MiRo is a different sort of robot based on a simple premise: animals are a lot smarter than today’s robots in many respects. Not only that, they are robust, adaptable and good at communicating their ‘quasi-feelings’ – all features that we’d like to see in our robots. So, rather than working out how to develop smart robots from scratch, our approach is to build robots that think and operate much like mammalian animals; from their senses and decision-making processes, all the way through to their bodies and behaviours. MiRos’ are particularly suited to robot-human interaction as well as robot-to-robot interaction and swarming/herding
Robotics Club Projects
The Pioneer is a multipurpose robotic platform which is controlled via an Arduino microcontroller which acts as the brain for all the hardware on-board the robot. This includes 2 motors (driving two wheels on each side), an array of 16 ultrasonic sensors for using sound to detect obstacles, infrared sensors which use infrared light to detect steps and changes in surface colour (for following lines), a robotic arm is also used to be able to interact with physical objects in the robot’s environment.
A Raspberry Pi acts as the decision making brain of the robot. This takes all the readings from all the sensors on-board the robot and creates a decision based on what it understands from the environment. This allows it to autonomously navigate (by it’s own).
Tango is one of the most advanced robots that the Robotics Club owns. This robot has two motors for driving and a caster, these include a sensor which allows us to know how far the wheel has turned at any given time.
To detect objects, a variety of sensors are used; 12 ultrasonics use sound to detect obstacles alongside 7 infrared sensors which use light to detect obstacles.
Safety sensors on the robot include bumper switches which stop any task the robot is performing and infrared fall sensors, that prevent the robot from driving off a step or a table edge.
The purpose of this robot is to create a 2D map layout of its environment. It does this by using a 2D LIDAR sensor that uses a Laser to measure distances around the room as the sensor spins 360 degrees. A Raspberry Pi computer on-board then uses the LIDAR data to create a map of the environment that can result in autonomous navigation of the robot.
A secondary function of the robot also includes navigation using a camera. The robot will continue to detect and react to obstacles if they become too close, however the camera is used as the main component to determine how to navigate instead of the sensors. This is the same type of technology as driverless cars!
Sherbert Lemon is a baby version of Tango. It includes the same type of sensors including 3 ultrasonics and 3 infrared sensors for obstacle detection. However, this special robot has 3 wheels and no conventional steering!…..
3 omni-directional wheels are used to be able to allow the robot to drive forwards, backwards, crab sideways and in any direction you desire!
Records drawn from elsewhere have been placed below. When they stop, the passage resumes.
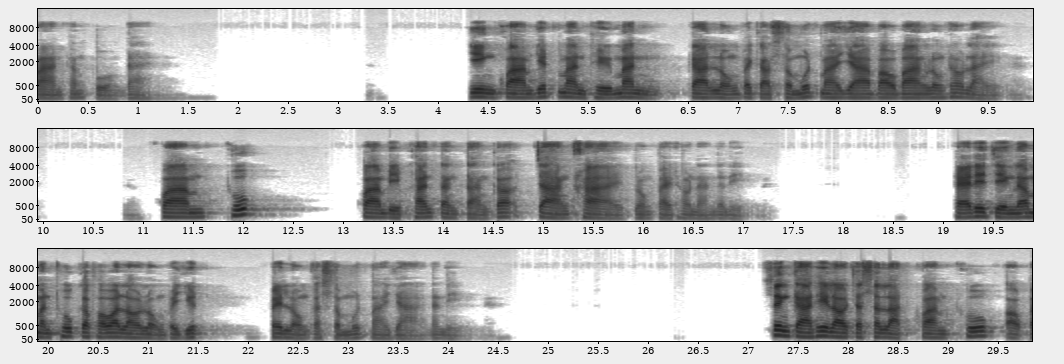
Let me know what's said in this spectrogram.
มานทั้งปวงได้ ยิ่งความยึดมั่นถือมั่นการหลงไปกับสมมุติมายาเบาบางลงเท่าไหร่ ความทุกข์ความบีบคั้นต่างๆ ก็จางคลายลงไปเท่านั้นนั่นเองแท้ที่จริงแล้วมันทุกข์ก็เพราะว่าเราหลงไปยึดไปหลงกับสมมุติมายานั่นเอง ซึ่งการที่เราจะสลัดความทุกข์ออกไป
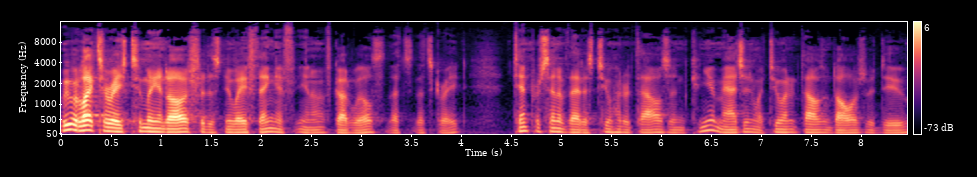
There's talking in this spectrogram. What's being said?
We would like to raise $2 million for this New Wave thing, if, you know, if God wills. That's, that's great. 10% of that is 200000 Can you imagine what $200,000 would do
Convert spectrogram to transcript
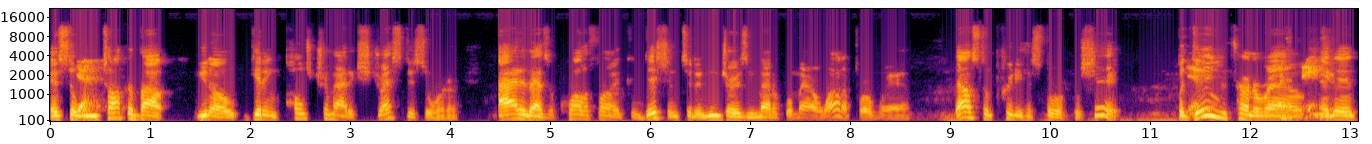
And so when you talk about, you know, getting post traumatic stress disorder added as a qualifying condition to the New Jersey medical marijuana program, that was some pretty historical shit. But Yeah. then you turn around and then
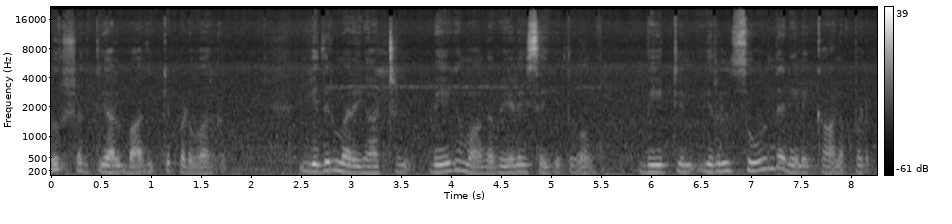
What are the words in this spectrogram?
துர்சக்தியால் பாதிக்கப்படுவார்கள். எதிர்மறை ஆற்றல் வேகமாக வேலை செய்ய துவங்கும். வீட்டில் இருள் சூழ்ந்த நிலை காணப்படும்.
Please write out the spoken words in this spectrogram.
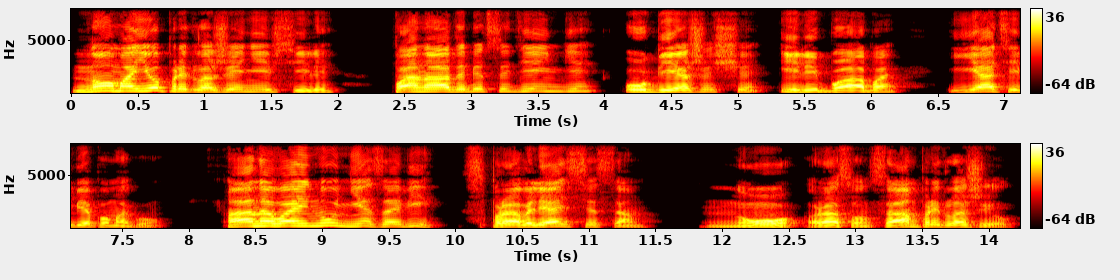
Но мое предложение в силе. Понадобятся деньги, убежище или баба, я тебе помогу. А на войну не зови, справляйся сам». «Ну, раз он сам предложил».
The purpose of this robot is to be able to control it via an EEG headset, that reads brain-waves to convert thought and emotions into electrical signals that we can make our robot react to. Yes, robots can react to happy, sad and confused emotions too!
Tracked Bot (Tweedledee)
Our new robots may look familiar, these ‘used’ to be Valiant Roamers used in 80’s and 90’s by schools etc.
These were operated by giving the robot instructions via the touchpad on top.
Our Valiants are programmable using an Arduino Uno as a brain and have a variety of new sensors which the originals didn’t include, such as an ultrasonic sensor, a servo, two infrared sensors, wheel encoders, speaker, LED and LDR and the best of all…….an XBee. This means all ten of our Valiants can communicate with eachother!